She said that sometimes she could feel that cleaver in her breasts.  LITTLE TEDDY SAID to him once when they were at Fenway Park, watching the ball game, “We could live here.”

“We do live here.”

“In the park, I mean.”

“What’s wrong with where we live?”

“Too much water.”

Teddy took a hit off his flask. He considered his son. He was a tall boy and strong, but he cried too quickly for a boy his age and he was easily spooked. That was the way kids were growing up these days, overprivileged and soft in a booming economy. Teddy wished that his mother were still alive so she could teach her grandkids you had to get hard, strong. The world didn’t give a shit. It didn’t bestow. It took.  Those lessons could come from a man, of course, but it was a woman who instilled them with permanence.

Dolores, though, filled their heads with dreams, fantasies, took them to the movies too much, the circus and carnivals.  He took another hit off his flask and said to his son, “Too much water. Anything else?”

“No, sir.”

HE WOULD SAY to her: “What’s wrong? What don’t I do? What don’t I give you? How can I make you happy?”

And she’d say, “I’m happy.’

“No, you’re not. Tell me what I need to do. I’ll do it.”

“I’m fine.”

“You get so angry. And if you’re not angry, you’re too happy, bouncing off the walls.”

“Which is it?”

“It scares the kids, scares me. You’re not fine.”

“I am.”

“You’re sad all the time.”

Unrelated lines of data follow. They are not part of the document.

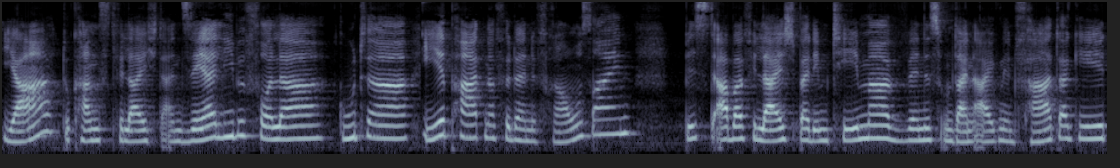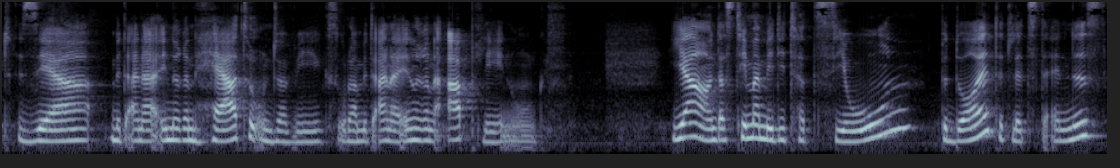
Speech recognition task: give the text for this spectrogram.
ja, du kannst vielleicht ein sehr liebevoller, guter Ehepartner für deine Frau sein, bist aber vielleicht bei dem Thema, wenn es um deinen eigenen Vater geht, sehr mit einer inneren Härte unterwegs oder mit einer inneren Ablehnung. Ja, und das Thema Meditation bedeutet letzten Endes,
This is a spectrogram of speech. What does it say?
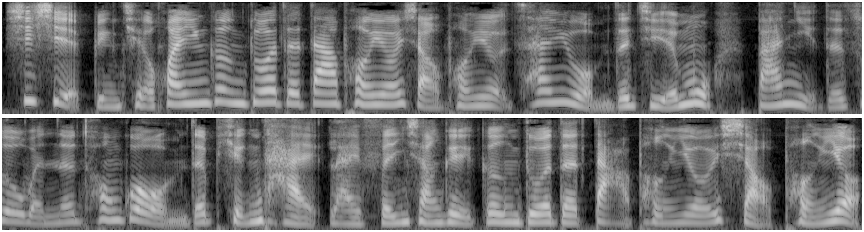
谢谢，并且欢迎更多的大朋友、小朋友参与我们的节目，把你的作文呢通过我们的平台来分享给更多的大朋友、小朋友。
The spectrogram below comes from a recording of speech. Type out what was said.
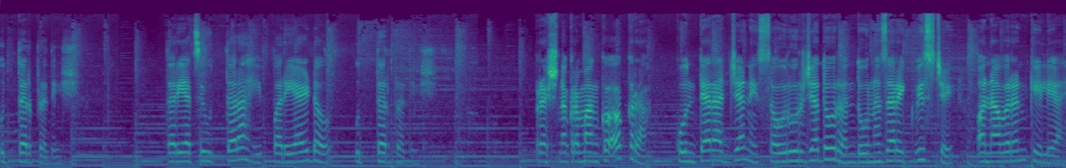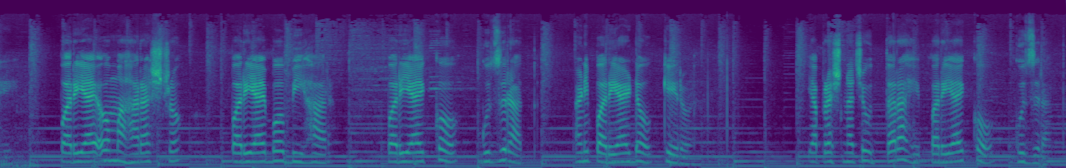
उत्तर प्रदेश. तर याचे उत्तर आहे पर्याय ड उत्तर प्रदेश. प्रश्न क्रमांक अकरा. कोणत्या राज्याने सौर ऊर्जा धोरण दोन हजार एकवीसचे अनावरण केले आहे? पर्याय अ महाराष्ट्र पर्याय ब बिहार पर्याय क गुजरात आणि पर्याय ड केरळ. या प्रश्नाचे उत्तर आहे पर्याय क गुजरात.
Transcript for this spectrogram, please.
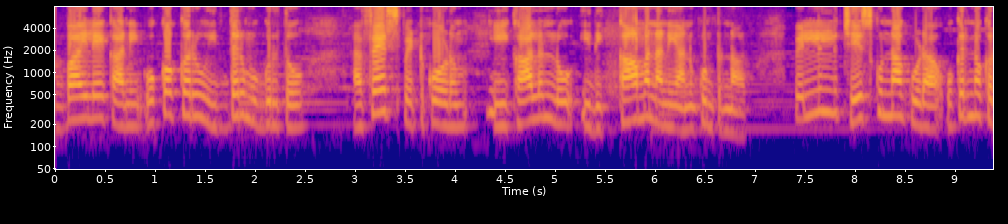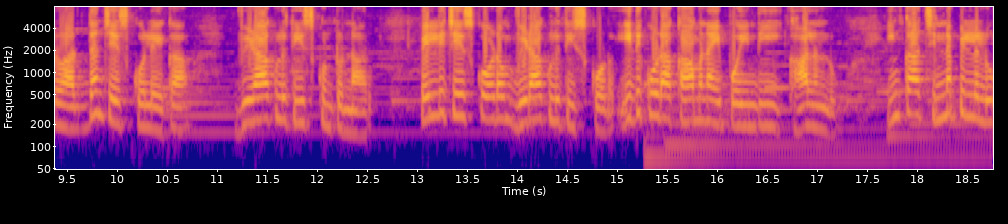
అబ్బాయిలే కానీ ఒక్కొక్కరు ఇద్దరు ముగ్గురుతో అఫైర్స్ పెట్టుకోవడం ఈ కాలంలో ఇది కామన్ అని అనుకుంటున్నారు. పెళ్ళిళ్ళు చేసుకున్నా కూడా ఒకరినొకరు అర్థం చేసుకోలేక విడాకులు తీసుకుంటున్నారు. పెళ్ళి చేసుకోవడం విడాకులు తీసుకోవడం ఇది కూడా కామన్ అయిపోయింది ఈ కాలంలో. ఇంకా చిన్నపిల్లలు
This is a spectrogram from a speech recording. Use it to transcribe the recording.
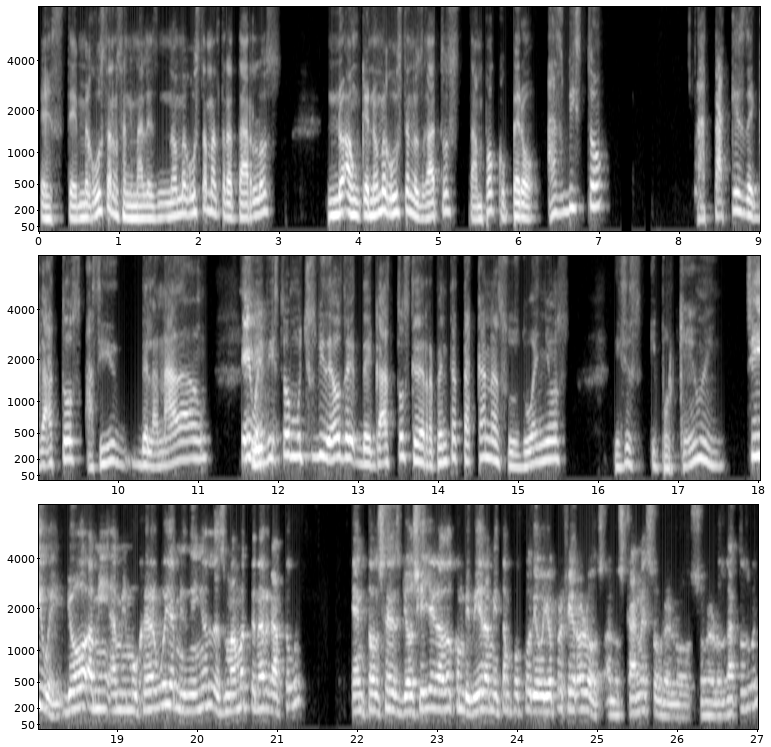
Este, me gustan los animales, no me gusta maltratarlos, no, aunque no me gusten los gatos tampoco, pero has visto ataques de gatos así de la nada. Sí, He visto muchos videos de, de, gatos que de repente atacan a sus dueños. Y dices, ¿y por qué, güey? Sí, güey. Yo a mi, a mi mujer, güey, a mis niños les mama tener gato, güey. Entonces, yo sí he llegado a convivir, a mí tampoco, digo, yo prefiero a los, a los canes sobre los, sobre los gatos, güey.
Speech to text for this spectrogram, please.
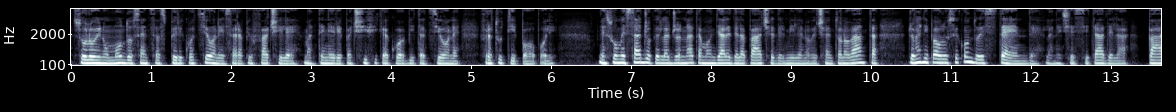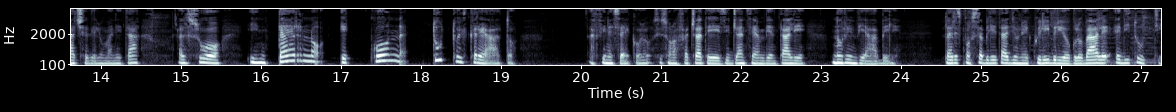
Solo in un mondo senza sperequazioni sarà più facile mantenere pacifica coabitazione fra tutti i popoli. Nel suo messaggio per la giornata mondiale della pace del 1990, Giovanni Paolo II estende la necessità della pace dell'umanità al suo interno e con tutto il creato. A fine secolo si sono affacciate esigenze ambientali non rinviabili. La responsabilità di un equilibrio globale è di tutti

“No,” she’d say. “That’s you.”

HE TALKED TO the priest and the priest made a visit or two. He talked to her sisters, and the older one, Delilah, came up from Virginia for a week once, and that seemed to help for a while.

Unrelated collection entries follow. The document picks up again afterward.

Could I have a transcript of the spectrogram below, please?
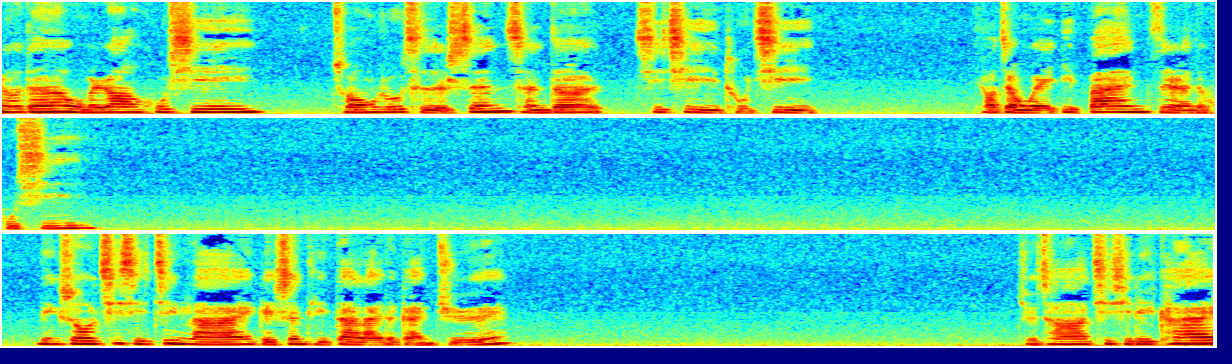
柔的，我们让呼吸从如此深层的吸气、吐气，调整为一般自然的呼吸。领受气息进来给身体带来的感觉，觉察气息离开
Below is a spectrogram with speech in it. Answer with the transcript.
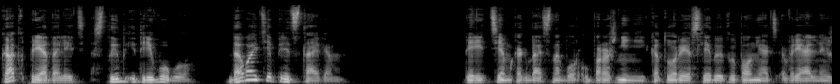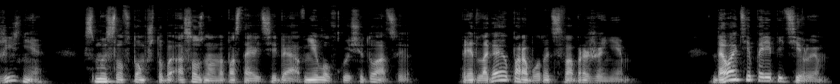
Как преодолеть стыд и тревогу? Давайте представим. Перед тем, как дать набор упражнений, которые следует выполнять в реальной жизни, смысл в том, чтобы осознанно поставить себя в неловкую ситуацию, предлагаю поработать с воображением. Давайте порепетируем,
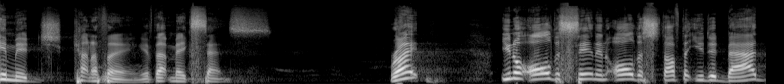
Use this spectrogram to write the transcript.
image kind of thing, if that makes sense. Right? You know, all the sin and all the stuff that you did bad,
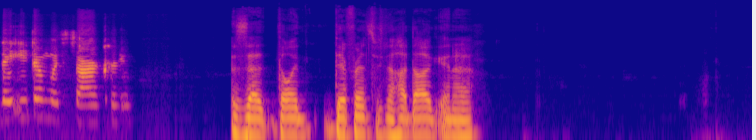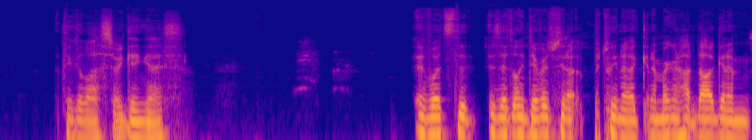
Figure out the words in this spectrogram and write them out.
They eat them with sour cream. Is that the only difference between a hot dog and a? I think I lost her again, guys. And What's the? Is that the only difference between a, between a, an American hot dog and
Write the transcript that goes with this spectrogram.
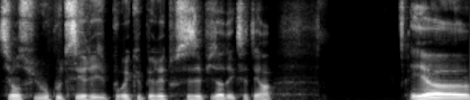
si on suit beaucoup de séries pour récupérer tous ces épisodes, etc. Et, euh,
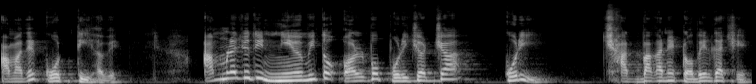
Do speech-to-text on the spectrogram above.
আমাদের করতেই হবে। আমরা যদি নিয়মিত অল্প পরিচর্যা করি ছাদ বাগানে টবের গাছে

They both avoided any suggestion of doctors. Doctors were for crazy people. Dolores wasn’t crazy. She was just tense.  Tense and sad.

TEDDY DREAMED SHE woke him up one night and told him to get his gun. The butcher was in their house, she said. Downstairs in the kitchen. Talking on their phone in Russian.

THAT NIGHT ON the sidewalk in front of the Cocoanut Grove, leaning into the taxi, his face an inch from hers...

He’d looked in and he thought:

I know you. I’ve known you my whole life. I’ve been waiting.

Waiting for you to make an appearance. Waiting all these years.

I knew you in the womb. It was simply that.

He didn’t feel the GI’s desperation to have sex with her before he shipped out because he knew, at that moment, that he’d be coming back from the war. He’d be coming back because the gods didn’t align the stars so you could meet the other half of your soul and then take her away from you.

He leaned into the car and told her this.

And he said, “Don’t worry. I’m coming back home.”

She touched his face with her finger. “Do that, won’t you?”

HE DREAMED HE came home to the house by the lake.

He’d been in Oklahoma. Spent two weeks chasing a guy from the

South Boston docks to Tulsa with about ten stops in between, Teddy

always half a step behind until he literally bumped into the guy as he was coming out of a gas station men’s room.

He walked back in the house at eleven in the morning, grateful that it was a weekday and the boys were in school, and he could feel the road in his bones and a crushing desire for his own pillow. He walked into the house and called out to Dolores as he poured himself a double scotch and she came in from the backyard and said, “There wasn’t enough.”

He turned with his drink in hand and said, “What’s that, hon?” and noticed that she was wet, as if she’d just stepped from the shower, except she wore an old dark dress with a faded floral print. She was barefoot and the water dripped off her hair and dripped off her dress.  “Baby,” he said, “why you all wet?” Copyright 2016 - 2024